*** Records shown ***

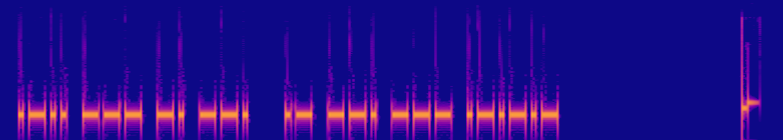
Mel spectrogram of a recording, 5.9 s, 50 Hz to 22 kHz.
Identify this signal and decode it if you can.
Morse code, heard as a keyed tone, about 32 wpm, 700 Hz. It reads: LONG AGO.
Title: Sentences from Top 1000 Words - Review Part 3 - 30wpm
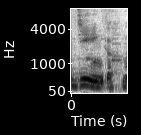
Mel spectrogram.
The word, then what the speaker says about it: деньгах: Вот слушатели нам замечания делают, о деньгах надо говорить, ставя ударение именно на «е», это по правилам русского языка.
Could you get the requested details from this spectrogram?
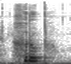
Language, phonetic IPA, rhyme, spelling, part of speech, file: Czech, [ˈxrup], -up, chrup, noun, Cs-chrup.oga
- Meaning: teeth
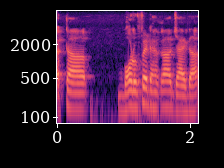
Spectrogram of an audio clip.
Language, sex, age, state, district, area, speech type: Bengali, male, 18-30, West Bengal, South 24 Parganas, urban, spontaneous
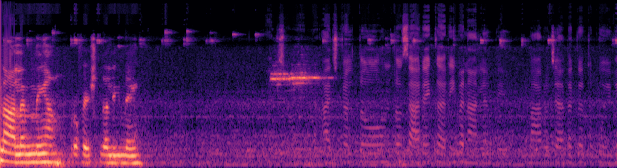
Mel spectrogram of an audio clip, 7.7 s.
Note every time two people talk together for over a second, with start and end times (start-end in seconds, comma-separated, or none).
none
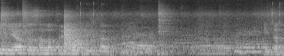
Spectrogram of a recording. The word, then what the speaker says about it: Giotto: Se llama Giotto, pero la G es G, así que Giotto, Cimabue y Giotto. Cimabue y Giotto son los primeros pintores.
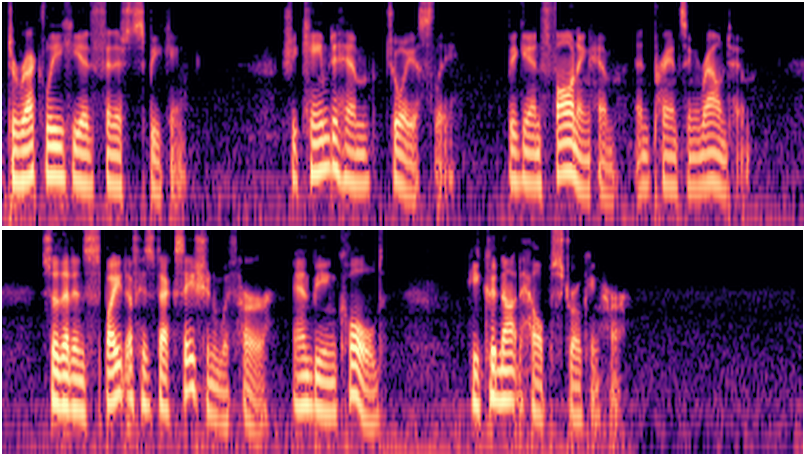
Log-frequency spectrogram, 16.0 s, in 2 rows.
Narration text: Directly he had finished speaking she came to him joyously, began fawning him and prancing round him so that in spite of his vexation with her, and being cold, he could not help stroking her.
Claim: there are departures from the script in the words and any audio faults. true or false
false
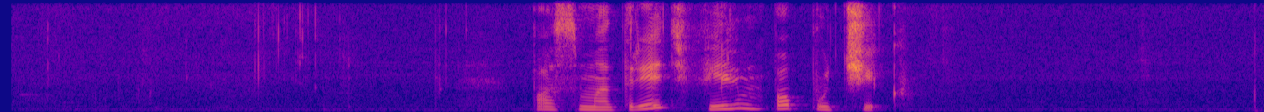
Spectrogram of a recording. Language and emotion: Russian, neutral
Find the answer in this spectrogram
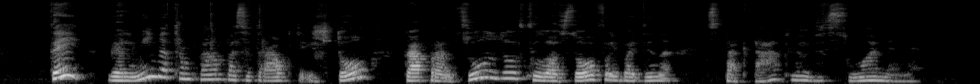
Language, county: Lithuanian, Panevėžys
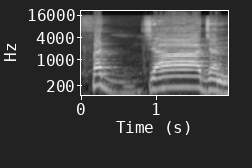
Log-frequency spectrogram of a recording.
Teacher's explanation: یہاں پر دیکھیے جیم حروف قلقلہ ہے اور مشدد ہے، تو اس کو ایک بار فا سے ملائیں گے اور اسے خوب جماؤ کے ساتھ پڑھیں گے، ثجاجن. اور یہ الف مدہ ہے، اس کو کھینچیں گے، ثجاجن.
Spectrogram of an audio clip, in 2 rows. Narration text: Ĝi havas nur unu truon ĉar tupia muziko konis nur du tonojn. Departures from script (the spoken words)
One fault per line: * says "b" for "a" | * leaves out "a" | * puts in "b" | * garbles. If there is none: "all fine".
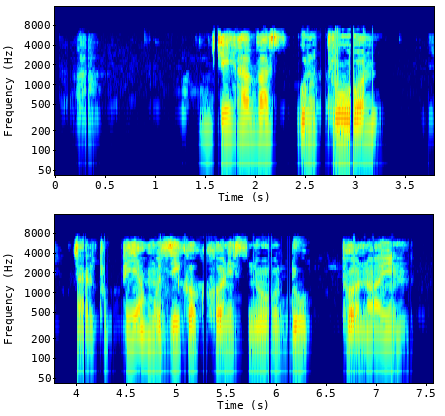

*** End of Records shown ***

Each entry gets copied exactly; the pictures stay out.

Mel spectrogram of a recording, 5.9 s, 50 Hz to 22 kHz.
Identify this signal and decode it if you can.
Morse code, heard as a keyed tone, about 32 wpm, 700 Hz. It reads: LONG AGO.
Title: Sentences from Top 1000 Words - Review Part 3 - 30wpm
Mel spectrogram.
The word, then what the speaker says about it: деньгах: Вот слушатели нам замечания делают, о деньгах надо говорить, ставя ударение именно на «е», это по правилам русского языка.
Could you get the requested details from this spectrogram?
Language, phonetic IPA, rhyme, spelling, part of speech, file: Czech, [ˈxrup], -up, chrup, noun, Cs-chrup.oga
- Meaning: teeth
Spectrogram of an audio clip.
Language, sex, age, state, district, area, speech type: Bengali, male, 18-30, West Bengal, South 24 Parganas, urban, spontaneous
Mel spectrogram of an audio clip, 7.7 s.
Note every time two people talk together for over a second, with start and end times (start-end in seconds, comma-separated, or none).
none
Spectrogram of a recording. The word, then what the speaker says about it: Giotto: Se llama Giotto, pero la G es G, así que Giotto, Cimabue y Giotto. Cimabue y Giotto son los primeros pintores.
Log-frequency spectrogram, 16.0 s, in 2 rows.
Narration text: Directly he had finished speaking she came to him joyously, began fawning him and prancing round him so that in spite of his vexation with her, and being cold, he could not help stroking her.
Claim: there are departures from the script in the words and any audio faults. true or false
false
Spectrogram of a recording. Language and emotion: Russian, neutral
Find the answer in this spectrogram
Language, county: Lithuanian, Panevėžys
Log-frequency spectrogram of a recording.
Teacher's explanation: یہاں پر دیکھیے جیم حروف قلقلہ ہے اور مشدد ہے، تو اس کو ایک بار فا سے ملائیں گے اور اسے خوب جماؤ کے ساتھ پڑھیں گے، ثجاجن. اور یہ الف مدہ ہے، اس کو کھینچیں گے، ثجاجن.
Spectrogram of an audio clip, in 2 rows. Narration text: Ĝi havas nur unu truon ĉar tupia muziko konis nur du tonojn. Departures from script (the spoken words)
One fault per line: * says "b" for "a" | * leaves out "a" | * puts in "b" | * garbles. If there is none: "all fine".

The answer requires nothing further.